UAV – Unmanned Aerial Vehicle: Commonly and mistakenly known as a drone, the UAV is actually a remotely piloted aircraft (RPA) – an advanced semi- or fully autonomous powered aircraft that does not carry a human operator and is operated/controlled from the ground via its autopilot mechanism. The UAV is the backbone of any UAS and carries all payloads and equipment required to perform its flight, mission and communication. The UAV can be preprogrammed for flight and payload operations prior to launch (Non Real-time) or during flight (Real-time).
Platform: A simple term used by professionals when referring to the aerial component of the UAS (“the bird”) – commonly referring to the aerial vessel providing lift, carrying all components necessary for flight and mission.
Payload: Equipment carried by the UAV that is utilized to perform a mission and not directly related to flight, control or navigation (i.e. camera, sensors for detection).
Fixed-wing: A term used to describe UAV’s with a permanent wing assembly, requiring continual forward motion (i.e. cannot hover). It commonly provides longer endurance and higher payload capacity.
Multi rotor (copter): A term used to describe UAVs that use multiple rotors to provide both vertical lift and horizontal motion. These rotors similar to single rotor helicopters, allow the UAV to hover and provide simpler operation and stable images. Commonly used for shorter endurance and range.
Gimbal: A pivoted support that allows the rotation of an object (a UAV’s payload) on at least one (often 3) designated axis, independent from its support (the platform).
Real-time system: Transmits data, such as video or other remotely sensed data, immediately from the UAV to the operator – allowing real-time search, detection and response.

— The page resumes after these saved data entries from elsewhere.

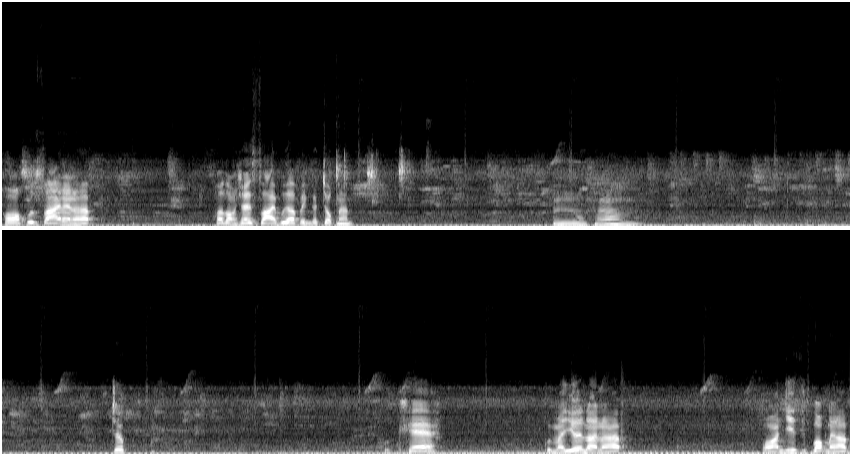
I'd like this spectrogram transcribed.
ขอคุณซ้ายหน่อยนะครับ เพราะต้องใช้ซ้ายเพื่อเป็นกระจกนั้นอืมฮึจึ๊บโอเคคุณมาเยอะหน่อยนะครับ ประมาณยี่สิบบล็อกนะครับ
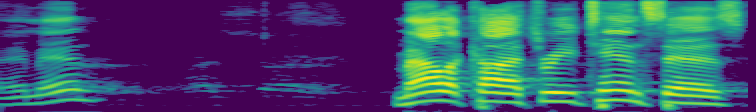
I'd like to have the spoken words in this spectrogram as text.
Amen. Malachi 3:10 says,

RC/RCA – Radio Controlled Aircraft: Based on hobbyist level platforms, RCA’s are small, operator-directly-controlled aircrafts that can at times include basic semi-autonomous capabilities and carry small payloads. RCA’s lack higher autonomous capabilities, operational oriented design, automatic backup, or safety systems.